§ **Exercise goal**
Retype the entries, please, from their first line to the line containing "Look at the", exactly and only those lines, minus the pictures.

○ ○ ○

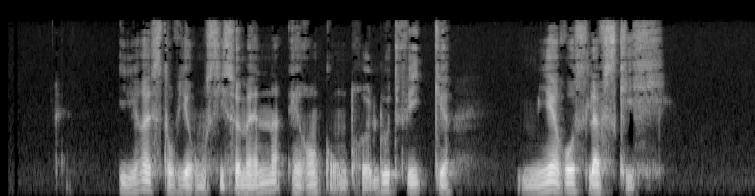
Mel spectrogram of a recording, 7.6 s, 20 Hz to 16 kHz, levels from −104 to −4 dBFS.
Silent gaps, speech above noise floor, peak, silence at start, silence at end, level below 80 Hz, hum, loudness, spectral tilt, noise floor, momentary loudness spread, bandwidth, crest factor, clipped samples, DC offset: none; 48 dB; -6 dBFS; 1.2 s; 0.95 s; -60 dBFS; none; -26 LUFS; -4.5 dB/octave; -73 dBFS; 13 LU; 11.5 kHz; 22 dB; under 0.1%; under 0.1%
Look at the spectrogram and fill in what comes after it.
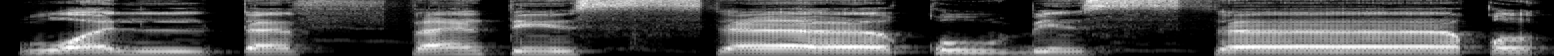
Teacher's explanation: سین میں سیٹی ادا کریں گے، سین کے بعد الف مدہ ہونے کی وجہ سے سین کو ایک الف کے مقدار کھینچیں گے، قاف کو موٹا کر کے پڑھیں گے بغیر کھینچے۔ · قاف کو موٹا کر کے پڑھیں گے بغیر کھینچے۔ قاف کو موٹا اس لیے کریں گے، قاف موٹے حروف میں سے ہے۔ · با کو سین سے ملا دیں گے۔ ادھر بھی با کے بعد الف اور لام موجود ہے، انہیں ہم نہیں پڑھیں گے۔ با کو سین سے ملانا ہے کیونکہ سین پر تشدید ہے۔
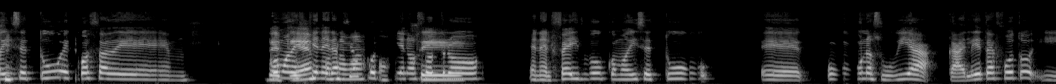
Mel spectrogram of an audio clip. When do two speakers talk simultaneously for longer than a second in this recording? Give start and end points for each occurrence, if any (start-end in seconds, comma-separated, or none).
2.7-4.7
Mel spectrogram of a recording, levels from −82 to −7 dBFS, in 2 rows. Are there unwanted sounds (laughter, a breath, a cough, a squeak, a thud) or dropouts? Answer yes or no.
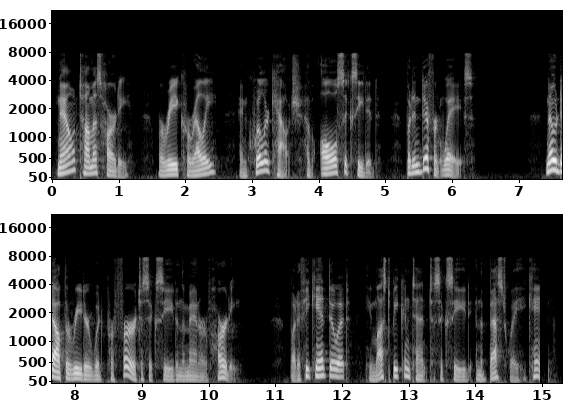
yes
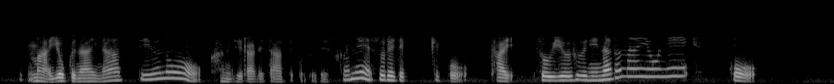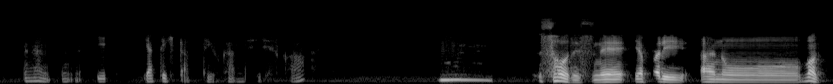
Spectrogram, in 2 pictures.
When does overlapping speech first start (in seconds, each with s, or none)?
none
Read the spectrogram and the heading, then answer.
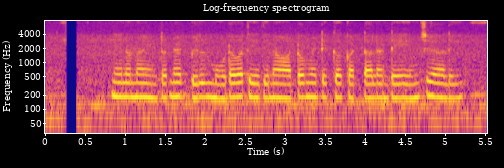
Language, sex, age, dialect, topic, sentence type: Telugu, female, 25-30, Utterandhra, banking, question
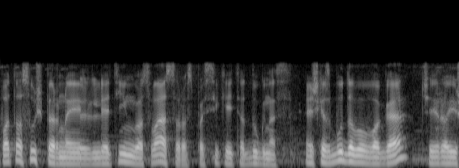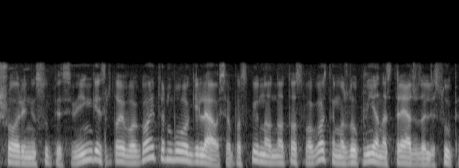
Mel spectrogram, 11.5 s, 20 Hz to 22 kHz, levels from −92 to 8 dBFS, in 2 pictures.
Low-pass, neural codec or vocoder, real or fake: 5.4 kHz; none; real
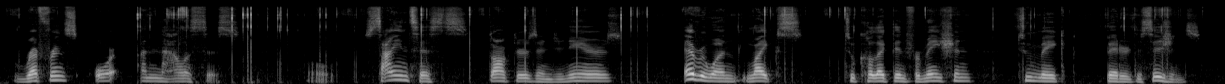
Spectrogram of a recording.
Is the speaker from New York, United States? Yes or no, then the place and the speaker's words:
no; California, United States; I am originally from California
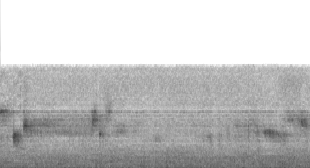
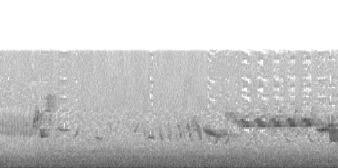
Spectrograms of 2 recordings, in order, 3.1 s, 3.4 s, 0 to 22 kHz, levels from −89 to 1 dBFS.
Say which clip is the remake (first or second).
first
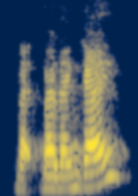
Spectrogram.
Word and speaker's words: barangay: bad and gay or how do you pronounce it barangay barangay barang yes bangai barang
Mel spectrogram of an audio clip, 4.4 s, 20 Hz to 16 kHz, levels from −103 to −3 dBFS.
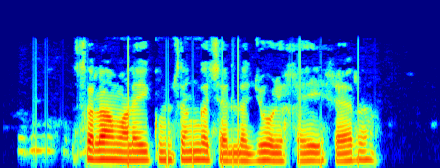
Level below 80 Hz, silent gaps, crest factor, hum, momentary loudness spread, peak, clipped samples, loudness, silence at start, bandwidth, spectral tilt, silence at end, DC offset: -52 dBFS; none; 20 dB; none; 23 LU; -2 dBFS; under 0.1%; -21 LUFS; 0.2 s; 7.8 kHz; -7.5 dB/octave; 0.65 s; under 0.1%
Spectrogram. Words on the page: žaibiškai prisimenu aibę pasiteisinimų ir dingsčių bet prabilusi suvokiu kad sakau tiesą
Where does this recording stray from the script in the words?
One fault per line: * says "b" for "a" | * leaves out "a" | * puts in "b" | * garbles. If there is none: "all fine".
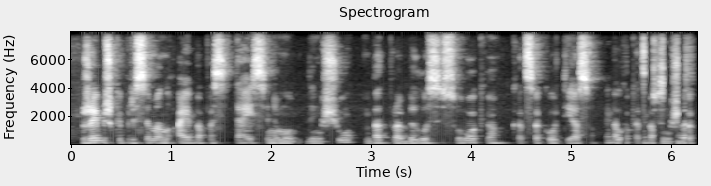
* leaves out "ir"
* garbles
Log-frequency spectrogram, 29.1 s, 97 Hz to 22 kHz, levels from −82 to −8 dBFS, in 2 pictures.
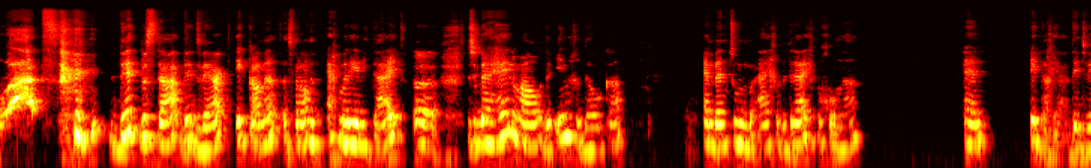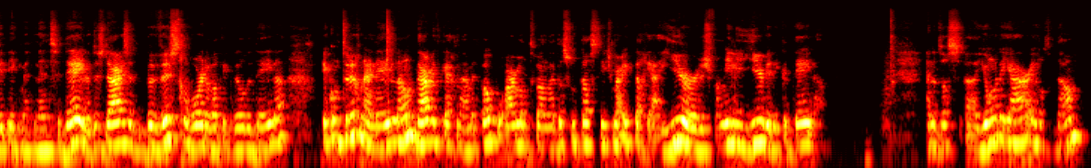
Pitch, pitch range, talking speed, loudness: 205 Hz, 195-235 Hz, 170 wpm, -22 LUFS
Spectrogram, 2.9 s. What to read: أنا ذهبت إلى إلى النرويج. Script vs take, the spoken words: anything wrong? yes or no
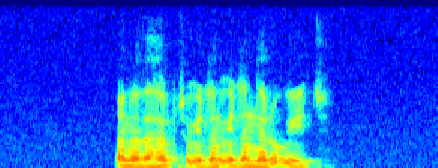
no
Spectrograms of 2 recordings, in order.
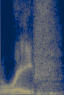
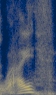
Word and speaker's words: Ralph: okay let you know why do people pronounce his name Rafe isn't it Ralph no no it's Rafe that's how he yeah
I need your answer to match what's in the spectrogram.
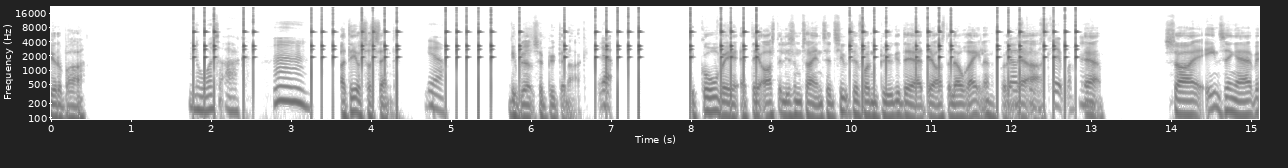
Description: Tap code, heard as taps on glass, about 7 knocks a second, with speech in Danish. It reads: MOVED TO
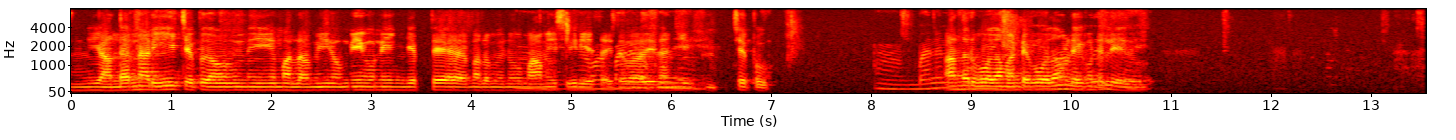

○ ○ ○

§ **Response to this exercise**
Mel spectrogram of a recording, 7.6 s, 20 Hz to 16 kHz, levels from −104 to −4 dBFS.
Silent gaps, speech above noise floor, peak, silence at start, silence at end, level below 80 Hz, hum, loudness, spectral tilt, noise floor, momentary loudness spread, bandwidth, crest factor, clipped samples, DC offset: none; 48 dB; -6 dBFS; 1.2 s; 0.95 s; -60 dBFS; none; -26 LUFS; -4.5 dB/octave; -73 dBFS; 13 LU; 11.5 kHz; 22 dB; under 0.1%; under 0.1%
Look at the spectrogram and fill in what comes after it.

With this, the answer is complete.